Institutional religious worship sites, often called “houses of worship” or “places of worship,” are specially designed structures for formal gatherings of affiliates of particular religious traditions for religious rituals, rites, religious study, and other activities that fall under the authority of an organized religious body with official bureaucratic leadership structures; codified rules and practices; and systematized dogma and doctrinal teachings. Such sites include Christian basilicas, cathedrals, churches, and chapels; Sikh gurdwaras; Muslim mosques, Jewish synagogues; Buddhist, Hindu, or Jain temples; and Mormon or Quaker meeting houses.
The architecture of institutional religious worship sites typically express elements of the beliefs, cultures, histories, economic status, and technological capabilities of those who build or adapt them. Institutional worship sites are protected from being fired upon during armed conflict and war under International Humanitarian Law and the Geneva Conventions, so they often serve as sanctuaries for those under siege.
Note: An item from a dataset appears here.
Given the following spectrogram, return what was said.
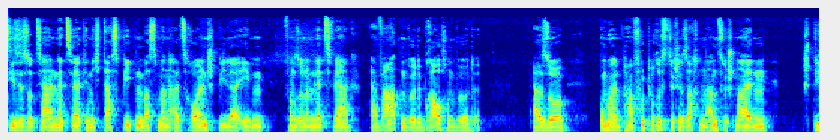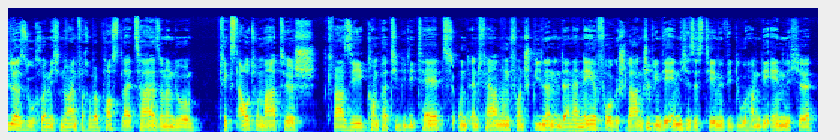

While cultural customs mark houses of worship as sanctuaries for those fleeing violence, persecution, deportation, or arrest, the historical tradition of allowing sanctuary in churches was abolished in England in 1623 and did not become a formal feature under U.S. law.